Those who are low income people, people of color, and those who have lost a loved on to Covid-19 are even more impacted. This is occurring alongside recent data that has shown that a staggering 5.7% of all people in the US over the age of 13 will develop PTSD during their lifetime. This is an astronomical impact that needs to be addressed as we continue to navigate the pandemic and move forward through its future iterations.

While the Covid-19 pandemic is significantly impacting mental health, the on-going racism experienced by people of color in this country, particularly Black and Asian Americans in this moment, is causing further harm. The trauma includes both highly visible incidents such as the murder of George Floyd to consistent aggressions such as being followed in the store. Both experiences deeply impact mental health, albeit in different ways.

When workplaces do not recognize the experiences of race and the trauma it creates, the trauma remains trapped in the body and can create generational trauma. (Manakem, My Grandmother's Hands: Radicalized Trauma and the Pathway to Mending our Hearts and Bodies) This experience makes it difficult for workers to perform and feel safe in the office. Simply adopting superficial policies will not make workplaces safe and accommodating.

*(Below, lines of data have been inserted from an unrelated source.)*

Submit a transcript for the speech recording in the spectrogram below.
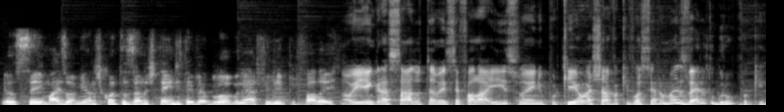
eu sei mais ou menos quantos anos tem de TV Globo, né, Felipe? Fala aí. Não, e é engraçado também você falar isso, Enio, porque eu achava que você era o mais velho do grupo aqui.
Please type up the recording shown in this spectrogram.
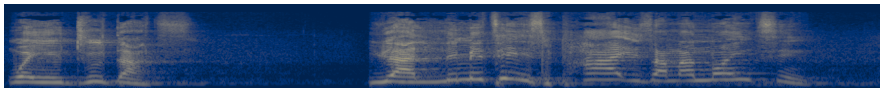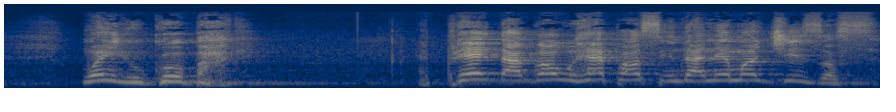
when you do that. You are limiting his power, is an anointing when you go back. I pray that God will help us in the name of Jesus.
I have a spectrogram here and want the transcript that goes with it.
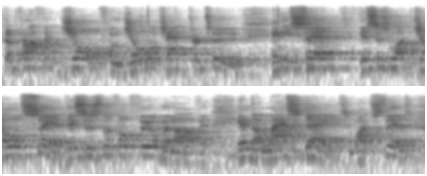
the prophet Joel from Joel chapter 2. And he said, This is what Joel said. This is the fulfillment of it. In the last days, watch this,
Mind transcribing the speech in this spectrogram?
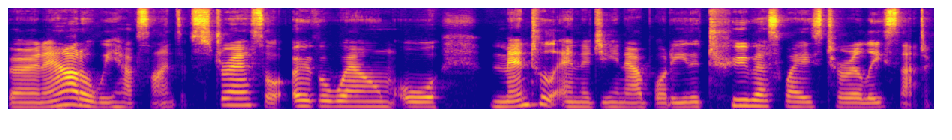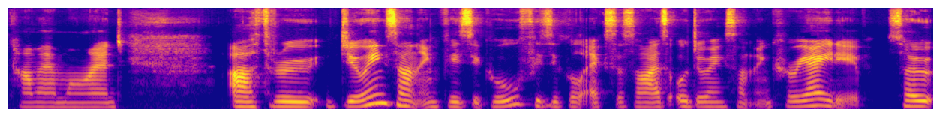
burnout or we have signs of stress or overwhelm or mental energy in our body, the two best ways to release that to calm our mind are through doing something physical, physical exercise, or doing something creative. So,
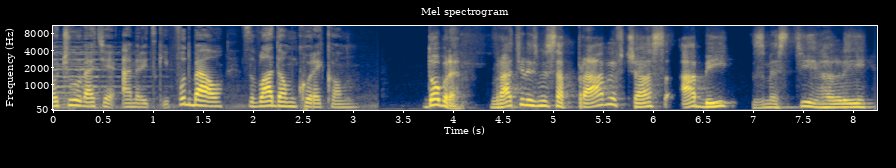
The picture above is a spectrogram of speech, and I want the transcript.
Počúvate americký futbal s Vladom Kurekom. Dobre, vrátili sme sa práve včas, aby sme stihli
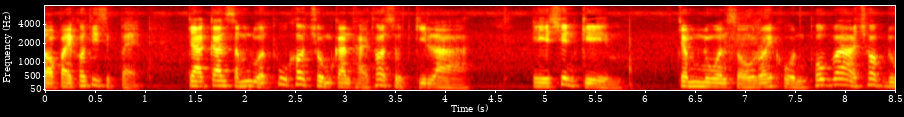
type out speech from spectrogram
ต่อไปข้อที่ 18 จากการสำรวจผู้เข้าชมการถ่ายทอดสดกีฬาเอเชียนเกมจำนวน 200 คน พบว่าชอบดู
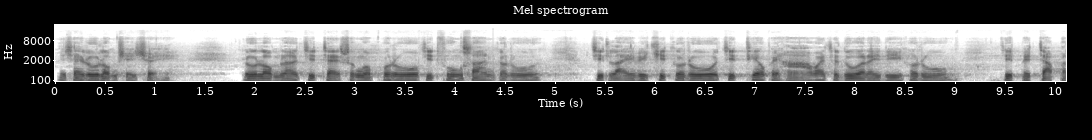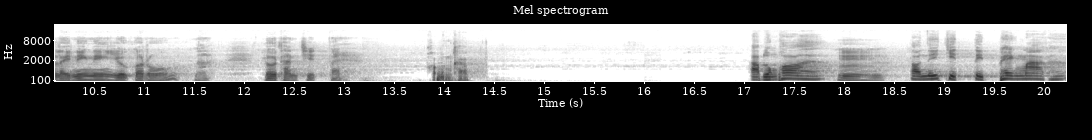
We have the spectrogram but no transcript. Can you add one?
ไม่ใช่รู้ลมเฉยๆรู้ลมแล้วจิตใจสงบก็รู้ จิตฟุ้งซ่านก็รู้ จิตไหลไปคิดก็รู้ จิตเที่ยวไปหาว่าจะดูอะไรดีก็รู้ จิตไปจับอะไรนิ่งๆอยู่ก็รู้นะรู้ทันจิตไป ขอบคุณครับกราบหลวงพ่อฮะอืมตอนนี้จิตติดเพ่งมากฮะ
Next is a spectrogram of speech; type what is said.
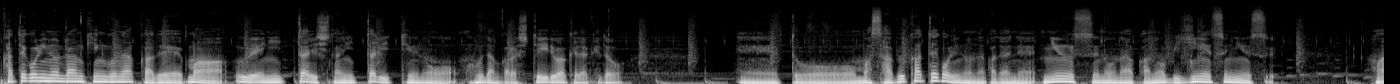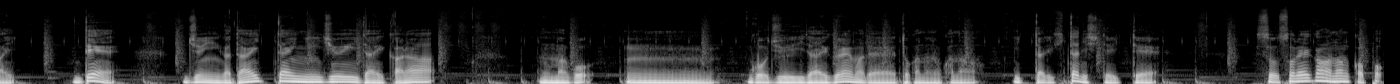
カテゴリーのランキングの中で、まあ、上に行ったり下に行ったりっていうのを普段からしているわけだけど、えっ、ー、と、まあ、サブカテゴリーの中でね、ニュースの中のビジネスニュース。はい。で、順位がだいたい20位台から、うん、まあ、5、うん、50位台ぐらいまでとかなのかな。行ったり来たりしていて、そう、それがなんか昨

Organizations must take an active role in addressing the ways traumatic experiences are created and triggered by creating spaces for workers to identify triggers and set corresponding boundaries.

The longer that trauma in the workplace is ignored and trauma-informed practice is not implemented, organizations and companies will suffer. Although new initiatives can cost more in the short term, trauma informed policies reduce costs long term. One notable effect is decreased retention. This is particularly relevant in caring professions. Additionally, it has been shown to increase profits. In a recent study on the participation of people with disabilities in the workforce, it was found that companies that saw those with disabilities and in important asset had 28 percent higher revenue, net income 200 percent higher, and profit margins 30 percent higher as well as were four times more likely to see higher shareholder earnings. This evidence demonstrates the importance of trauma-informed inclusion in the workplace. As vaccines become more readily available and life begins to return to some version of what was “normal” before, it is important to recognize that not everything needs to return to what it once was. We have all been living under a collective trauma that has taken more than a half million American lives. Workplaces need to reflect that new normal and become trauma informed through peer-support networks, policy changes, and trainings. 

About the Author

Bridget Sakowski received her Master of Clinical Worker in Global Practice from Boston College School of Social Work. Her professional experience ranges from conducting individual and group therapy at the Boston Center for Refugee Health and Human Rights to managing human rights programs in the Middle East and North Africa. She can be found here: Bridget Sakowski, MSW | LinkedIn.